Organizers

John Edison Muñoz is a PhD student and researcher in physiological computing applied in videogames in the Madeira Interactive Technologies Institute. He has a Master in Electrical Engineering from the Universidad Tecnológica de Pereira of Colombia. Prior to enrolling in the PhD he worked for three years as a researcher in a rehabilitation center in Colombia developing and evaluating videogames for health. He is currently working in the Augmented Human Assistance Project at the NeurorehabLab aiming to provide solutions to alleviate the current and upcoming social, psychological and economic burden related to sedentarism and aging related morbidities. He is interested in the usage of physiological signals to augment machine intelligence and adaptability in real life scenarios, especially those that involve communication with interactive systems. 

 

Afonso Gonçalves is a PhD student and researcher at Madeira Interactive Technologies Institute.

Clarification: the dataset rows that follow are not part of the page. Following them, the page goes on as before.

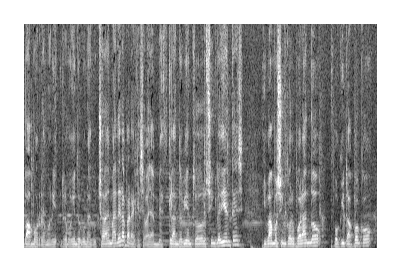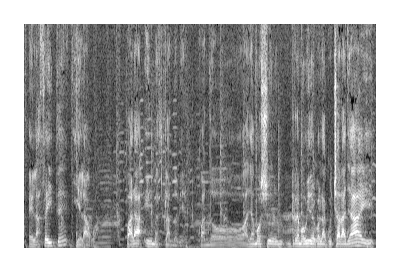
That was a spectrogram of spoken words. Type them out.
vamos removiendo con una cuchara de madera para que se vayan mezclando bien todos los ingredientes y vamos incorporando poquito a poco el aceite y el agua para ir mezclando bien. Cuando hayamos eh, removido con la cuchara ya y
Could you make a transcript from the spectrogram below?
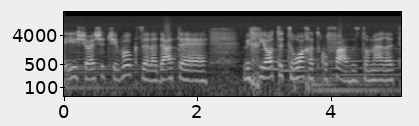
איש או אשת שיווק זה לדעת לחיות את רוח התקופה. זאת אומרת,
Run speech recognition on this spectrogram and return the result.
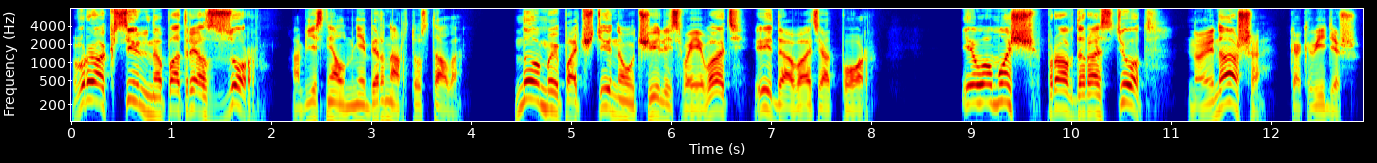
«Враг сильно потряс зор», — объяснял мне Бернард устало. «Но мы почти научились воевать и давать отпор. Его мощь, правда, растет, но и наша, как видишь.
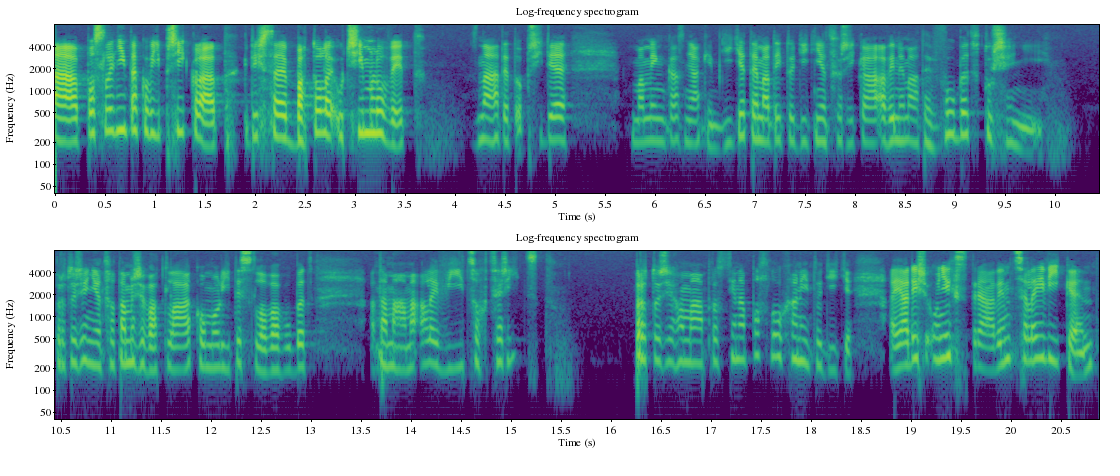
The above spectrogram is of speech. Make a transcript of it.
A poslední takový příklad, když se Batole učí mluvit, znáte to, přijde maminka s nějakým dítětem a teď to dítě něco říká a vy nemáte vůbec tušení, protože něco tam žvatlá, komolí ty slova vůbec a ta máma ale ví, co chce říct. Protože ho má prostě naposlouchaný to dítě. A já, když u nich strávím celý víkend,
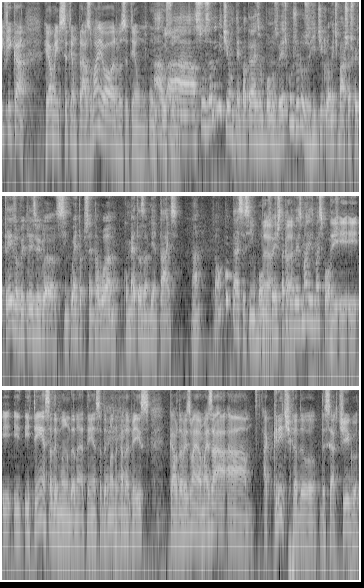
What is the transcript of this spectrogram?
E fica. Realmente você tem um prazo maior, você tem um, um a, custo. A, a Suzana emitiu um tempo atrás um bônus verde com juros ridiculamente baixos, acho que foi 3 ou foi 3,50% ao ano, com metas ambientais. Né? Então acontece assim, o bônus É, verde está cada é. vez mais, mais forte. E, e- e- e- tem essa demanda, né? Tem essa demanda Tem. cada vez, cada vez maior. Mas a, a, a crítica do, desse artigo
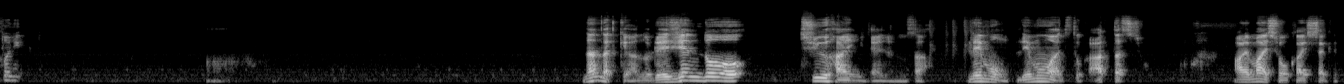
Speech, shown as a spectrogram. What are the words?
当に。なんだっけ、あの、レジェンドチューハイみたいなのさ、レモン、レモン味とかあったっしょ。あれ前紹介したけど。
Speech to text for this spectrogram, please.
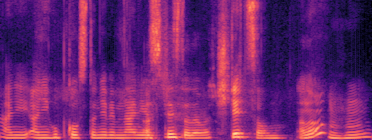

He holds a MSc in aerospace engineering from Instituto Superior Técnico, Lisbon, Portugal, where he did research work in the area of humanoid robotics. Currently, his studies, work and research focus on the development of serious games for elderly health, with a particular emphasis on fitness levels evaluation and exertion adaptation of exergames. He is an enthusiastic gamer and is particularly interested in the development of virtual and augmented reality applications.

 

Teresa Paulino is a technical assistant at Madeira Interactive Technologies Institute under the Augmented Human Assistance project. She has an undergraduate degree in Interactive Media Design from University of Madeira and is currently a Master student in Informatics Engineering. Prior to this project she worked in the Rehabnet project where she developed tools for rehabilitation of stroke patients. Teresa loves team work and she’s always willing to assist her colleagues with their projects whether with programming or with design tasks. She has a particular interest in software and interactive technologies that are able to promote the life quality of their users.